Science and math education by a JICA expert in Honduras (Photo: JICA)
Chart II-11 Japan's Assistance for Science and Mathematics Education in FY2005
<Supporting the Decade of Education for Sustainable Development>
In addition to the efforts for education as mentioned above, at the 2002 World Summit on Sustainable Development (WSSD), Japan proposed the United Nations Decade of Education for Sustainable Development (UNDESD),9 which was adopted at that year's UN General Assembly. Japan contributed US$100,000 for this initiative in March 2004. Starting in January 2005, the initiative was launched with Japan assisting UNESCO, which is the lead agency for promoting UNDESD, in the formulation of the International Implementation Scheme. Furthermore, Japan also set up the UNESCO/Japan Funds-in-Trust for the Promotion of Education for Sustainable Development in FY2005 to assist UNESCO's efforts, including community- and school-based activities and the development of teaching materials related to education for sustainable development.
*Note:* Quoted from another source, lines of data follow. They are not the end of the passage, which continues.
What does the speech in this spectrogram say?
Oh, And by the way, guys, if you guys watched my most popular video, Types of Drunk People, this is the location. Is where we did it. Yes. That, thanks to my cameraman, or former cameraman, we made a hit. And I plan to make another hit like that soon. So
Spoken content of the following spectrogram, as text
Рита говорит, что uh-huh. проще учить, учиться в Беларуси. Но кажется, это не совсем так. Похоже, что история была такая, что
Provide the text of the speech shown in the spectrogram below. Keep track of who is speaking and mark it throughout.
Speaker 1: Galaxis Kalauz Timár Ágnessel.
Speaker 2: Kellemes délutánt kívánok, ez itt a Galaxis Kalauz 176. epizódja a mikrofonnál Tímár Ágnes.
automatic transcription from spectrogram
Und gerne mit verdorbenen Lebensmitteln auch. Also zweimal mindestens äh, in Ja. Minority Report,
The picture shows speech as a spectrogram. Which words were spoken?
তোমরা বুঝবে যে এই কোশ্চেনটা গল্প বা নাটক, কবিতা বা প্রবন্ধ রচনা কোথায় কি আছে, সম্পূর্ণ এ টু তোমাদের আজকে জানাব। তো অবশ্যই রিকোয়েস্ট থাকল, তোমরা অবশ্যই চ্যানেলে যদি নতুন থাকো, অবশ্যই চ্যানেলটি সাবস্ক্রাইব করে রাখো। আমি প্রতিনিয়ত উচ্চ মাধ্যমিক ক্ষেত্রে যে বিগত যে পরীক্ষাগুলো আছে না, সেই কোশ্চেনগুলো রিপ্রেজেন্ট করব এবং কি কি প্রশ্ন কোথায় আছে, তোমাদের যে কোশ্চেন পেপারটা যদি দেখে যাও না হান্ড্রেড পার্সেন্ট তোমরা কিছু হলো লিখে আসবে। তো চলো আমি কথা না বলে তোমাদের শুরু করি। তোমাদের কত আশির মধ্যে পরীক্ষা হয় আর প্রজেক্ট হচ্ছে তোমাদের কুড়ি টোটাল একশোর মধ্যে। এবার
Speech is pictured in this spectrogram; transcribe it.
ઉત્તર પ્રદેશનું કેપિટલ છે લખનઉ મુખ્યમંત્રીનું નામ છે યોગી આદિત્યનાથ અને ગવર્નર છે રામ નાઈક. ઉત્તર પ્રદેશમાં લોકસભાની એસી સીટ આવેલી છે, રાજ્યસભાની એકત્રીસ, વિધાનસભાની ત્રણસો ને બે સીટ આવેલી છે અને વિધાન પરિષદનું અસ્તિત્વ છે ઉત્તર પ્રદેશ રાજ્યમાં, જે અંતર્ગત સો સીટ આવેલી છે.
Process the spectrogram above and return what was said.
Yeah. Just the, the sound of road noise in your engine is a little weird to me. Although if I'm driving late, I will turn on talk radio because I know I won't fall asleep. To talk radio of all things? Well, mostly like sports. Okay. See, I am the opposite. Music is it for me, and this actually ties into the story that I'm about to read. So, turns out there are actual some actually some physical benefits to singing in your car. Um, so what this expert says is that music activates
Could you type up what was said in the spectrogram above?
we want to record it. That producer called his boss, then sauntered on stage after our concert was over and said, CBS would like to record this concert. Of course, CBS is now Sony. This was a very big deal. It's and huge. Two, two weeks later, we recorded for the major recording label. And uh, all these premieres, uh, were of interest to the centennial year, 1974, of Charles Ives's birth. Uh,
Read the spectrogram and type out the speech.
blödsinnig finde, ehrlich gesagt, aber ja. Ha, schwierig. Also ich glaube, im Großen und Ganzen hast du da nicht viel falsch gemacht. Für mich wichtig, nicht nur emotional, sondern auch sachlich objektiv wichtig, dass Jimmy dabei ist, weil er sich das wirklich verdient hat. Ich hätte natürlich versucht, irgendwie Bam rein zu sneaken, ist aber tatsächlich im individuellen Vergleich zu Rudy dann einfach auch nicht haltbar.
In addition, in June 2006 in Sendai at the Third Dialogue on Environmental Education of the Asia Cooperation Dialogue (ACD), Japan announced its Action Plan for DESD which had been formulated in March 2006. Japan is working to promote the UNDESD through exchanging opinions with Asian countries about each other's efforts.